- Harris thought Zuckerberg’s embrace of the phrase was a step in the right direction, and he was even more pleased when Apple and Google—which he calls “the central banks of the attention economy”—rolled out features to try to help people limit their addictions to their screens.
- Steve Jobs talked about technology as a “bicycle for the mind.” Harris’ argument last year was that the bicycle was now taking us places we didn’t want to go.
Former NASA astronaut Mark Kelly hopes to bring some science to the Senate
- As a federal government employee, you’re restricted in political activities because of the Hatch Act. And for people in the military — which is, by the way, about half the astronaut office — there are added restrictions.

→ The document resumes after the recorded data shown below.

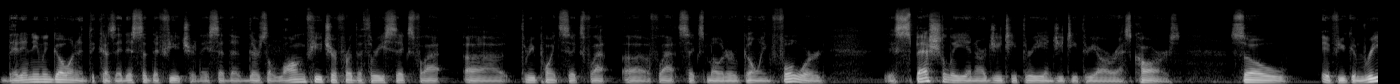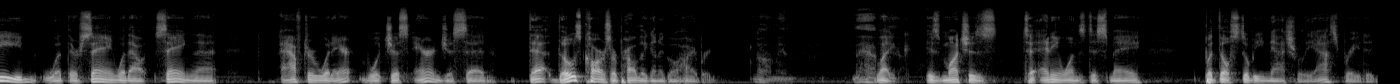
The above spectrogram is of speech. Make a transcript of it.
they didn't even go in it because they just said the future. They said that there's a long future for the three six flat, uh, three point six flat, uh, flat six motor going forward, especially in our GT3 and GT3 RS cars. So if you can read what they're saying without saying that, after what Aaron, what just Aaron just said, that those cars are probably going to go hybrid well, I mean, like as much as to anyone's dismay, but they'll still be naturally aspirated.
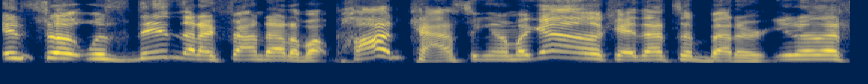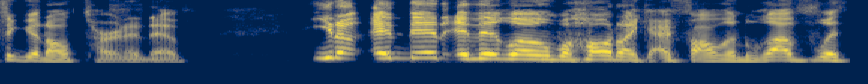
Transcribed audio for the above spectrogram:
And so it was then that I found out about podcasting, and I'm like, oh, okay, that's a better, you know, that's a good alternative. You know, and then and then lo and behold, like I fall in love with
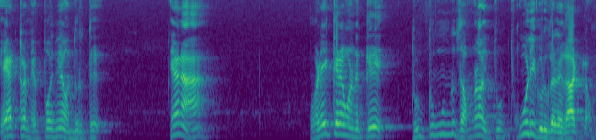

- I learned from that experience — and also being married to Gabby — the value of smart public policy that’s really rooted in real science data and engineering facts.
- I don’t want to speak for all astronauts, but I think a common theme among people who have seen our planet from space is a couple of things: we’re all in this together, and we have a very fragile planet that we live on.
- And I think often what we find is that the people we elect are making decisions based on politics and partisanship, and not really looking at the underlying reasons.
Shakespeare in the Bush (1966)
- I eventually settled on the hillock of a very knowledgeable old man, the head of a homestead of some hundred and forty people, all of whom were either his close relatives or their wives and children.
- Like the other elders of the vicinity, the old man spent most of his time performing ceremonies seldom seen these days in the more accessible parts of the tribe.
- As the swamps rose, the old men found it too difficult to walk from one homestead to the next, and the ceremonies gradually ceased.
- Early every morning, in the hope of having some serious talk before the beer party, I used to call on the old man at his reception hut—a circle of posts supporting a thatched roof above a low mud wall to keep out wind and rain.